Even after the court rulings, it was still a legal struggle for Machelle to have her sentence reconsidered. With the help of the ACLU of Michigan and other legal activists, Machelle was finally granted parole last August. The family of the woman she had killed when she was 16 opposed her release.
“If I could trade my life for the one I took, I would without hesitation,” Machelle said. “But it’s not possible. The best I can do is to lead a good life and try to give back and heal wounds.”
Machelle emerged from incarceration a far different person than when she entered. In prison, she earned her GED, numerous college credits, and various certifications. She participated in programs to help at-risk young women make better choices so they might not suffer like she did. She became an advocate for prison reform to address the inhumane and dangerous conditions at Huron Valley Correctional Facility for Women, where she was locked up.
After her release, Machelle lived with her brother and then with a friend for several months. She got an initial job at Bags to Butterflies, which employs returning citizens to create beautiful handbags from repurposed materials. Machelle eagerly wanted to earn a living and rent an apartment. But her felony conviction hindered her ability to gain better-paying employment and a place of her own.
Machelle turned to RecoveryPark, which helps returning citizens with their housing and employment needs. RecoveryPark partnered with Southwest Solutions for a special program enabling individuals with a felony record to apply for affordable housing in certain apartment buildings that Southwest Solutions has renovated and owns and manages in southwest Detroit. Machelle was accepted into the program. But she didn’t have all the money she needed to pay the security deposit and the rent of $440 a month.
In a conversation with Carol, Machelle explained her dilemma. Carol then talked to husband and called Machelle back to let her know that they would provide the money so that Machelle could start renting the apartment.
“My husband and I really want Machelle to succeed,” Carol said. “She has been through so much and still faces so many obstacles. This is a period of adjustment and learning for her, and it is important to be supportive as she transitions to her new life.”
Machelle moved into her one-bedroom unit on March 1.
“It was a very emotional day for me when I signed my lease, got my keys, and opened the door to walk into my own place for the first time in my life,” said Machelle, who is now 52. “There is a feeling of freedom and independence that is both exciting and frightening. I am forever grateful for this opportunity. I want to grow stronger and become healthier, mentally and physically. And I am open to whatever will help me get there.”
Machelle recently finished the work-readiness component of Southwest Solutions’ Earn + Learn program. She is currently looking for employment, and would like to use her clerical and customer services skills to build a career. She also wants to continue to advocate for improvements in the criminal justice system and to engage with young people and share the hard lessons she has learned.
“After being away for so long, every day is a gift,” Machelle said. “I really appreciate the small things.
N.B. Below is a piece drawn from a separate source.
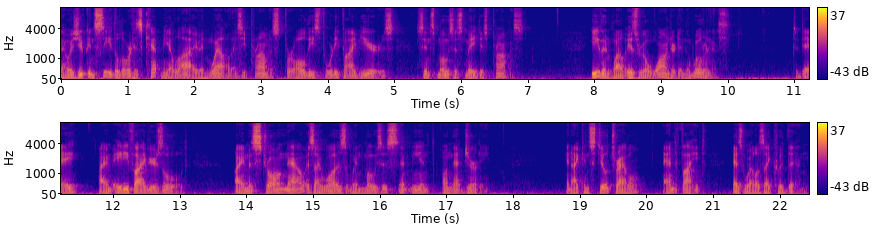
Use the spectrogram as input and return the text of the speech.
Now, as you can see, the Lord has kept me alive and well, as he promised, for all these 45 years since Moses made his promise, even while Israel wandered in the wilderness. Today, I am 85 years old. I am as strong now as I was when Moses sent me in, on that journey. And I can still travel and fight as well as I could then.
To hear the birds sing. To ride the bus, to see the city go by and know I am a part of it. It all fills me with wonder. I voted for the first time ever last year. It was an incredible feeling to have a voice.”